__What the exercise asks__
In the data below, find the line with "Can I get the" and the line with "Can you give", then restate both and every line between them exactly, minus the pictures.

__Input data__
━━━━━━━━━━
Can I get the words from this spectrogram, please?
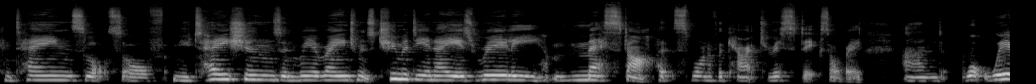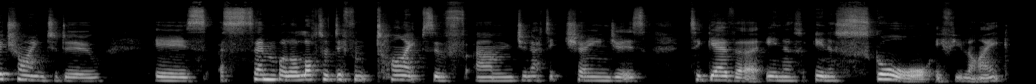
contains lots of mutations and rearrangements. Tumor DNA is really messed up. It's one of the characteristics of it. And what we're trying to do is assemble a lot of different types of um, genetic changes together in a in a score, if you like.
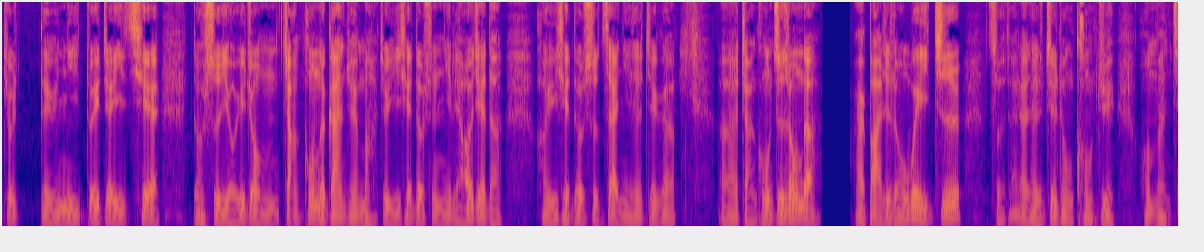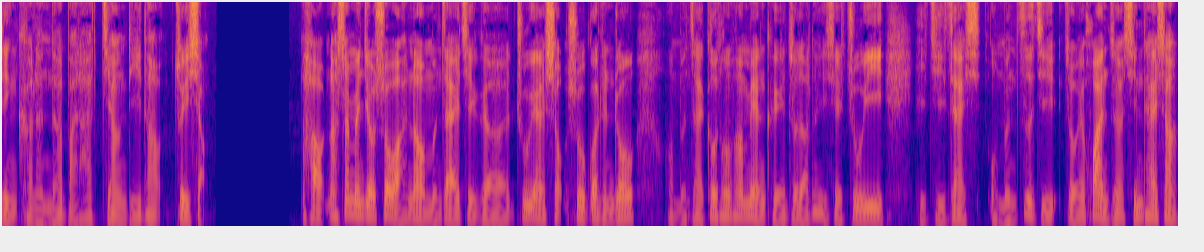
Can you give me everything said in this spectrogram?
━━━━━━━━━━
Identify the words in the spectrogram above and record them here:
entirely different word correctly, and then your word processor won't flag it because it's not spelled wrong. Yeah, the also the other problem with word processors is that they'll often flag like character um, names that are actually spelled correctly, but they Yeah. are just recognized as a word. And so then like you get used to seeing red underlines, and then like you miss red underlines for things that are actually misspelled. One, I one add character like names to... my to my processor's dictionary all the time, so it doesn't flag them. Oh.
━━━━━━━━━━
__Reply__
Can I get the words from this spectrogram, please?
contains lots of mutations and rearrangements. Tumor DNA is really messed up. It's one of the characteristics of it. And what we're trying to do is assemble a lot of different types of um, genetic changes together in a in a score, if you like.
Can you give me everything said in this spectrogram?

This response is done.